Andrés Herrán, Deirdre Sierra-Biddle, Maria Teresa García-Unzueta, Jesús Puente, José Luis Vázquez-Barquero, José Antonio Amado
DOI: http://dx.doi.org/10.1017/S1461145705005432 529-535 First published online: 1 December 2005


An acute-phase response (APR), manifested as an increase of acute-phase proteins has been shown in major depression. Panic disorder (PD) may share some aetiopathogenic mechanisms with depression, but APR has not been studied in this disorder. Forty-one panic patients in the first stages of their illness were compared with 32 healthy subjects of comparable sex, age, and body mass index. Clinical diagnosis was established with the Mini International Neuropsychiatric Interview, and severity with the Panic Disorder Severity Scale and the CGI scale. Laboratory determinations included four acute phase proteins (APPs) [albumin, gammaglobulins, fibrinogen, C-reactive-protein (CRP)] and basal cortisol level. Patients were studied after 8-wk follow-up taking selective serotonin reuptake inhibitors (SSRIs) to assess the evolution of the APPs. Gammaglobulin levels were lower, and both cortisol and CRP levels were higher in PD patients than in controls. APP did not differ between patients with or without agoraphobia. At follow-up, patients who responded to SSRIs presented a decrease in albumin levels, and a trend towards a decrease in cortisol and CRP compared with levels at intake. The conclusions of this study are that there is an APR in patients suffering from PD, and this APR tends to diminish after a successful treatment with SSRIs.

Key words
  • Anxiety disorders

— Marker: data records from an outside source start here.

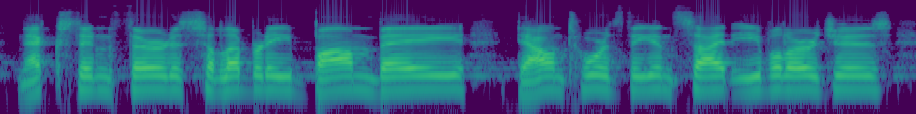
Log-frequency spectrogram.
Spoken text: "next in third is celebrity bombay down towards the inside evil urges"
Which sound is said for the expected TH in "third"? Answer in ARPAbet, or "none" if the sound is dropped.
TH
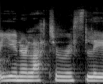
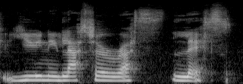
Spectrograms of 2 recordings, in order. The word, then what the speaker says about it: unilateralis: No, it's not unilaterally, it's unilateralis. Yes.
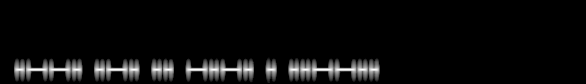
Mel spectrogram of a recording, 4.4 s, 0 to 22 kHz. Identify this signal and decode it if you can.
Morse code, heard as a keyed tone, about 28 wpm, 700 Hz. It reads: PRICE?
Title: Sentences from Top 1600 Words 28wpm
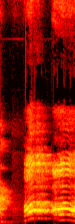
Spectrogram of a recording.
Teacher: அ ஆ ஆகிய இரண்டும் வாய் திறத்தல் ஆகிய முயற்சியால் பிறக்கின்றன. அ ஆ நம்ம வாயை திறக்கிறோம் இல்லையா, அதனால பிறக்கின்றது, அந்த முயற்சியால பிறக்கின்றது.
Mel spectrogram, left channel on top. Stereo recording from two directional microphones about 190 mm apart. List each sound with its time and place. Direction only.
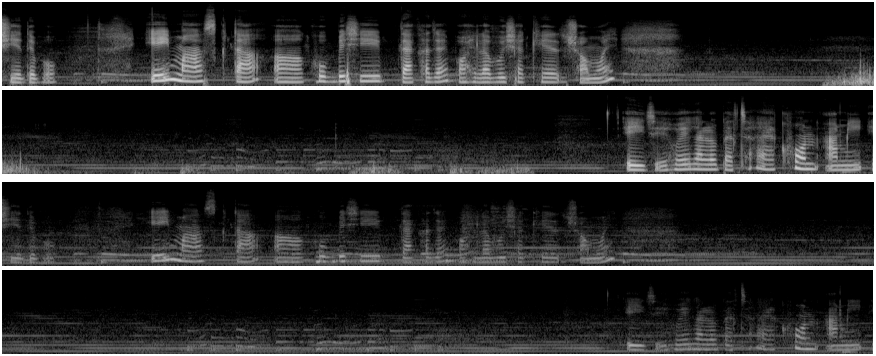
0.0 s speech: 45° left (ahead or behind)
14.8 s speech: 50° left (ahead or behind)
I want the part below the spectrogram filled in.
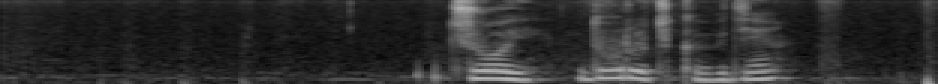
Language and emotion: Russian, neutral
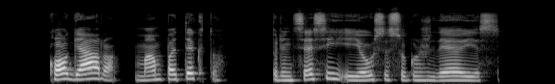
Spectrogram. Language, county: Lithuanian, Vilnius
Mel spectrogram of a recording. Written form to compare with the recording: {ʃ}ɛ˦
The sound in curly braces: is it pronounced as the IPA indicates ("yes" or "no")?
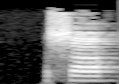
yes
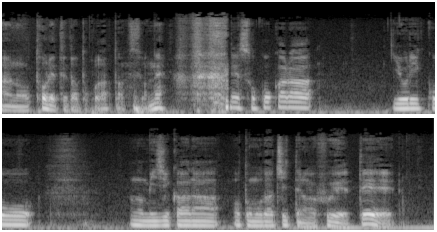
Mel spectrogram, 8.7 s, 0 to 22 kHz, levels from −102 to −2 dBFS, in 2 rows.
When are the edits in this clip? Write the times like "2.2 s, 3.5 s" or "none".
2.2 s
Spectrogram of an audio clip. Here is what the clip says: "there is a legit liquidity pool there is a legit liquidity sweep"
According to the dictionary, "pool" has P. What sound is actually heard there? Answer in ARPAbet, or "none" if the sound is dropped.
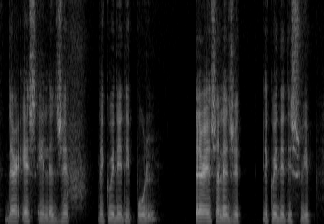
P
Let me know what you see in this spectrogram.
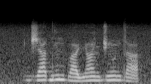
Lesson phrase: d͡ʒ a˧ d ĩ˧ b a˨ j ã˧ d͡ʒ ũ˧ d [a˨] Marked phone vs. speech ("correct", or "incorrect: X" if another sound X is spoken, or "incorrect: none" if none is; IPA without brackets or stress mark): correct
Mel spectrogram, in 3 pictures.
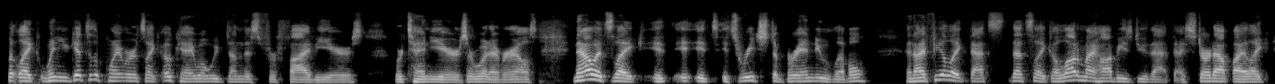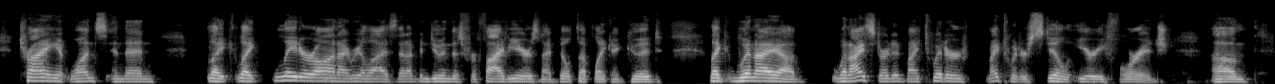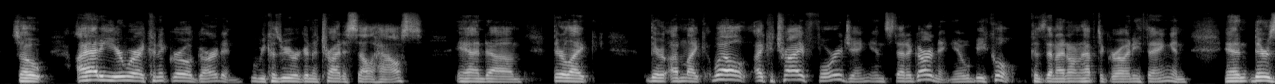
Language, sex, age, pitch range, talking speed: English, male, 30-49, 130-165 Hz, 230 wpm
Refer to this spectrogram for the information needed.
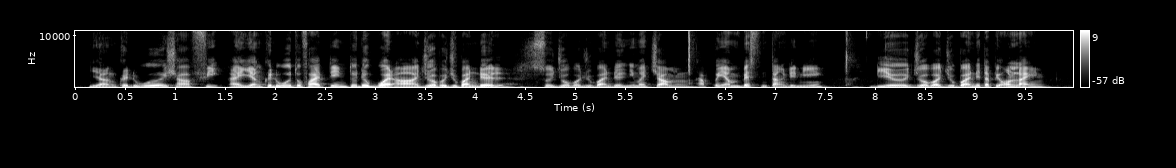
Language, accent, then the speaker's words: Malay; Kuala Lumpur, Malaysia; also born or lived in Melaka; Lepas tu dulu dekat KL.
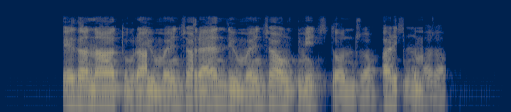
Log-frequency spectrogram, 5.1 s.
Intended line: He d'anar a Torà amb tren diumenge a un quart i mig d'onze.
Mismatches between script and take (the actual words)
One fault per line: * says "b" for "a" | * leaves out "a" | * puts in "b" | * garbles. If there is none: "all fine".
* says "diumenge" for "amb"
* leaves out "quart"
* garbles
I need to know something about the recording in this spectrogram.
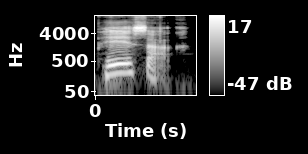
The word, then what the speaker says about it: Pesach: Now, a person that understands this would say, okay, then that would be Pesach, right? With a long A sound. Pesach. Right. That's how you say it.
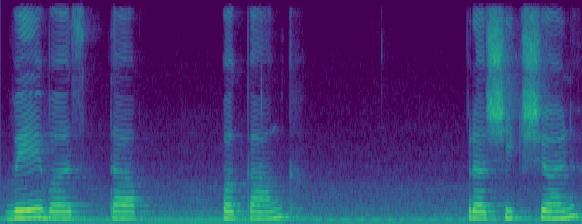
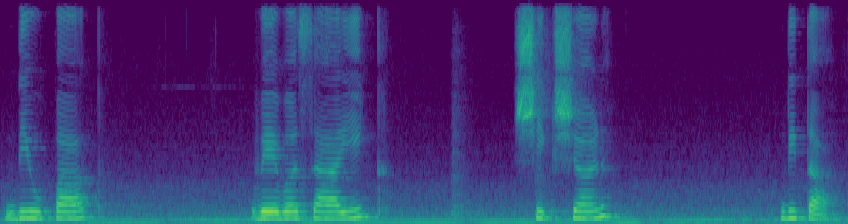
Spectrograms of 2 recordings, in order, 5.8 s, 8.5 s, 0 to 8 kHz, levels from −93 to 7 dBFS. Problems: background sounds at intervals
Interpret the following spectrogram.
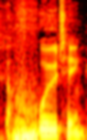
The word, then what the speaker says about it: Wooting: I believe it's officially pronounced hooting.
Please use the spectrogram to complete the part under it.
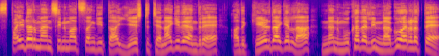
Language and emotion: Kannada, happy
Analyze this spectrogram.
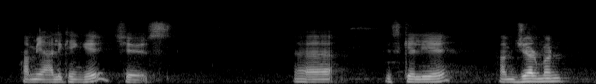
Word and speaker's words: Tschüss: तो इसको प्रोनाउंस करने के लिए आप यह कहेंगे चर्स।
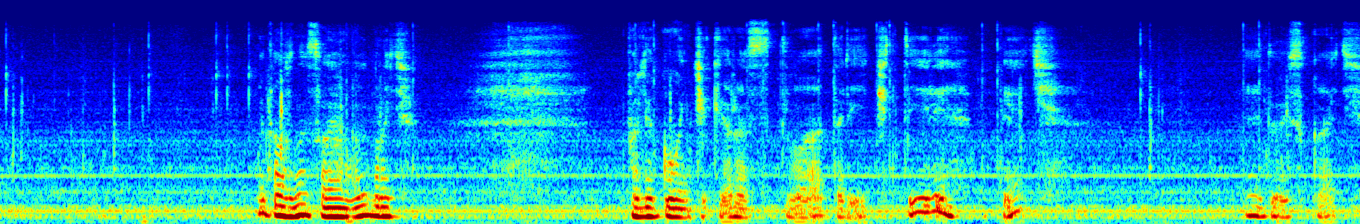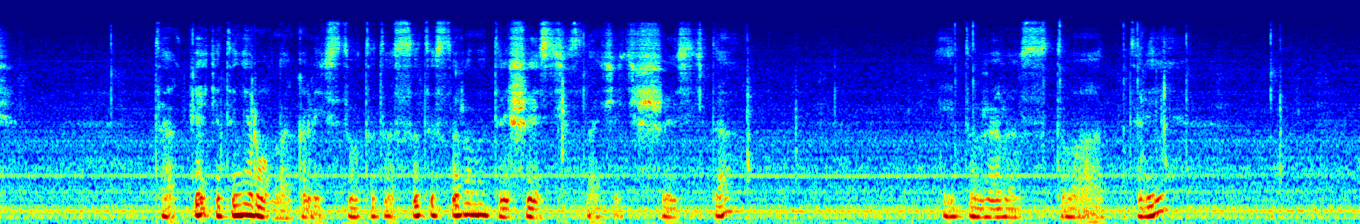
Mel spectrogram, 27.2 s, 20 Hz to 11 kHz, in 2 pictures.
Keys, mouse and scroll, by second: 0.2-1.4 scroll up 2, 1.4-4.0 shift+middle drag, 4.0-6.4 drag, 7.4 shift+click, 8.0 shift+click, 8.6 shift+click, 9.7 shift+click, 10.3-12.3 middle drag, 12.3 shift+click, 14.6-17.5 middle drag, 19.3-22.3 middle drag, 23.0 shift+click, 23.9 shift+click, 24.7 shift+click, 25.3-27.2 middle drag.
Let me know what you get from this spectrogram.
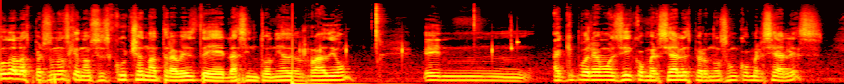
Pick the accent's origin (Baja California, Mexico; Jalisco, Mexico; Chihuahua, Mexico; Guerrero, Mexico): Guerrero, Mexico; Teloloapan; No soy originario de Telolapan, pero viví la mayoría de mis años y me considero de Telolapan, de ahí, Telolapan Guerrero.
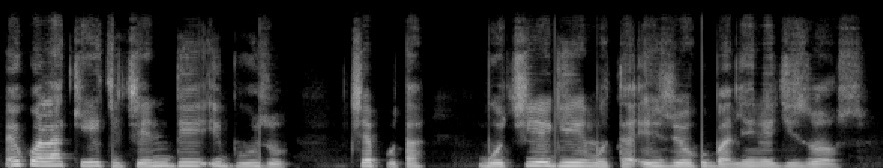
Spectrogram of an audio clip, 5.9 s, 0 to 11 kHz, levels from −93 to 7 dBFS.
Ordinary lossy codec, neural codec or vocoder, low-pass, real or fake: none; codec, 44.1 kHz, 7.8 kbps, DAC; 9.9 kHz; fake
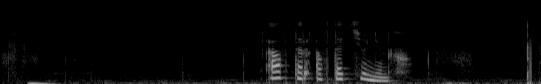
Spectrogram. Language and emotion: Russian, neutral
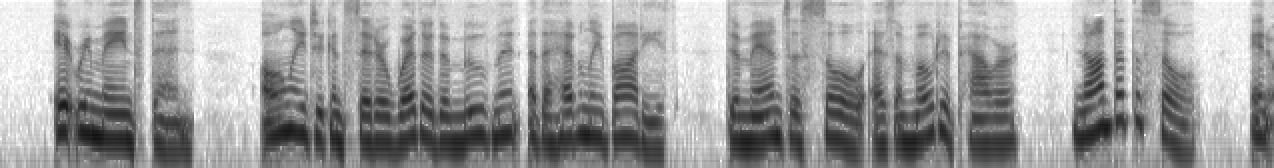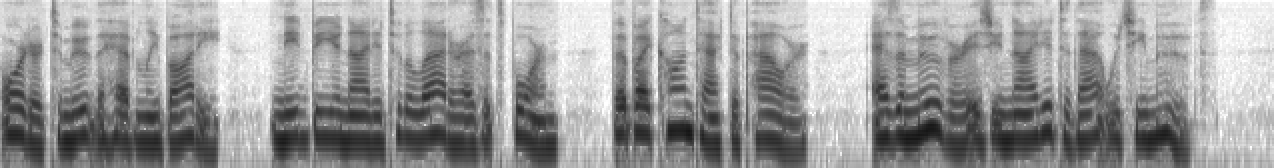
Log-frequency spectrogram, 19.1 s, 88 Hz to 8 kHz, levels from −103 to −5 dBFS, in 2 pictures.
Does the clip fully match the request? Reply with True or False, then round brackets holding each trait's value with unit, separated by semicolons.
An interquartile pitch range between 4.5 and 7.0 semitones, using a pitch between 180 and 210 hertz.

  • acute-phase proteins
  • acute-phase response
  • hypothalamo-hypophyseal system
  • panic disorder
  • serotonin uptake inhibitors